Now this is how you build lodging that fits into a park and it's ecosystem! Ecocamp is located on a little hill tucked away on it’s own with Las Torres peak perched above it. The circular domes look like Hobbit houses, but are meant to represent the old native structures used by the Kaweskars, a nomadic tribe in Patagonia. Their native semi-circular huts were built from simple materials, built to withstand the strong Patagonian winds, and they left no trace behind when they moved on. The modern Ecocamp domes each have a bed, and a nightstand but there is no electricity or plumbing in the standard dome. However with the long days of the Patagonian summer there isn’t much need for lights.
The domes are connected by a raised wooden walkway as a means to preserve the ground and plants underneath. Power is collected and used via solar panels and from a nearby micro hydro turbine. The shared composting toilets for the standard domes are nicely situated in the middle of camp including a nice area to wash out close and hang them to dry.
There are 3 large domes and a bar providing a shared area with couches, books, games, a dining dome. Each structure seemed to be situated to admire Los Torres. This is a place where you not only come for a little Torres Del Paine pampering, but you also come to unplug.
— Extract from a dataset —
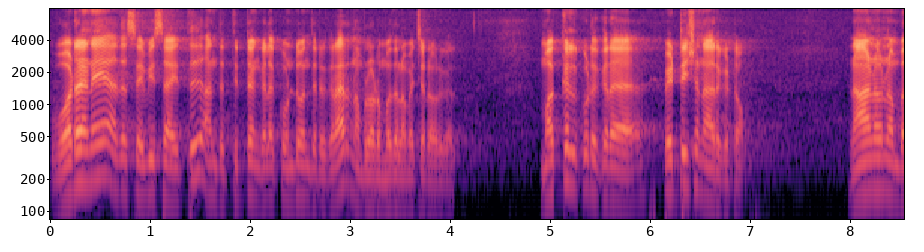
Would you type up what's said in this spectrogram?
உடனே அதை செவிசாய்த்து அந்த திட்டங்களை கொண்டு வந்திருக்கிறார் நம்மளோட முதலமைச்சர் அவர்கள். மக்கள் கொடுக்குற பெட்டிஷனாக இருக்கட்டும். நானும் நம்ம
There’s no internet or cell connection at Ecocamp.
Ecocamp offers a variety of hiking tours too